How common is erectile dysfunction?
The Massachusetts Male Aging Study was probably the first study that brought to light how common erectile dysfunction is. This study demonstrated that 52% of men between the ages of 40 and 70 have some degree of erectile dysfunction (Figure Below). Of those individuals, 10% noted complete erectile dysfunction, 25% noted moderate erectile dysfunction, and most noted mild erectile dysfunction.

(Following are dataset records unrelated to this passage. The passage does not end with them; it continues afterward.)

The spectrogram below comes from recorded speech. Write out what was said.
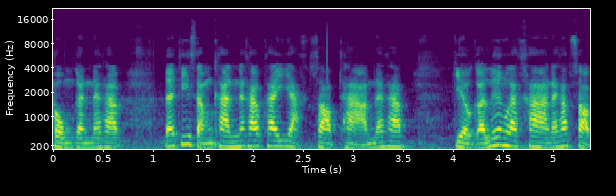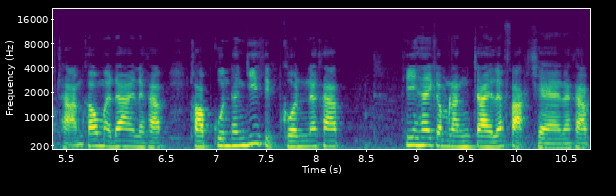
ชมกันนะครับ และที่สำคัญนะครับใครอยากสอบถามนะครับ เกี่ยวกับเรื่องราคานะครับ สอบถามเข้ามาได้นะครับ ขอบคุณทั้ง 20 คนนะครับ ที่ให้กำลังใจและฝากแชร์นะครับ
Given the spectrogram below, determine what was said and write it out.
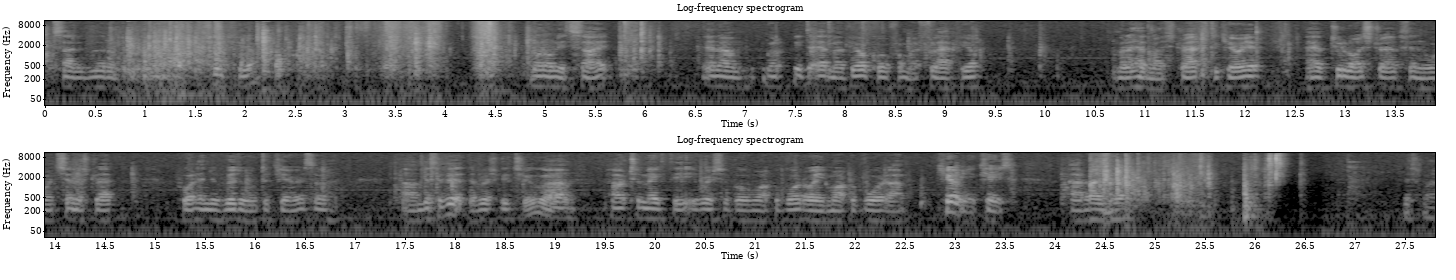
inside the little sheet here. One on each side. And um, I'm going to need to add my Velcro for my flap here. But I have my straps to carry it. I have two large straps and one center strap for an individual to carry. So um, this is it, the recipe to uh, how to make the erasable marker board or a marker board uh, carrying case out of here. This one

In the United States, approximately 50 million men suffer from erectile dysfunction (impotence). The prevalence (number of cases of a disease that are present at a given point in time) of erectile dysfunction is age dependent, with the rate of complete erectile dysfunction increasing from 5% among men 40 years old to 15% among those 70 years old. As our population continues to grow and age, we can only expect this number to increase. The worldwide prevalence of erectile dysfunction was 152 million in 1995 and is expected to increase to 322 million in 2025. Much of this increase will occur in the developing world and reflects the aging of the world's population.
The incidence (i.e., the number of new cases occurring during a specific period of time) of erectile dysfunction is higher in men with certain diseases, such as diabetes mellitus, hypertension, cardiovascular disease, spinal cord injury, and hypercholesterolemia (high cholesterol levels). Often, the sexual dysfunction of impotence in men is a symptom of another problem. However significant and expensive diagnostic evaluations not always needed, especially for men with chronic impotence. Determining why ED is occurring and identifying the root causes of ED is very important to make a precise diagnosis and provide accurate therapy and treatment.
The potential economic impact of erectile dysfunction is huge. In the 1985 National Ambulatory Medical Care Survey, erectile dysfunction was associated with 525,000 outpatient office visits, and the 1995 National Hospital Discharge Survey reported that it accounted for more than 30,000 hospital admissions. The projected sales of Viagra, the first oral therapy for erectile dysfunction, were estimated at $1.4 billion for 1999. Who should cover the costs of the treatment of erectile dysfunction remains a source of debate.
After the introduction of Viagra the market of ED drugs has boomed and exceeded any expectations. That's why when several years later Levitra and Cialis were introduced to the market they have succeeded quite well, taking their own niches of ED (impotence) medication market with ease. Cialis is now known as the most long-lasting ED pill available, while Levitra helped many of those, who found Viagra ineffective. Besides, Levitra was free from many of side-effects and interactions its predecessor was known for.
With drugs like Cialis and Levitra the market of ED medications has become more diverse, providing more options for treatment. That's why the sales of these drugs and ED drugs in general are on the rise. There are numerous real-world drugstores and online pharmacies selling Cialis and Levitra today, and their number keeps on growing. And it's seen not only in US, as you can buy Cialis or Levitra online just anywhere in the world and say goodbye to ED once and for all.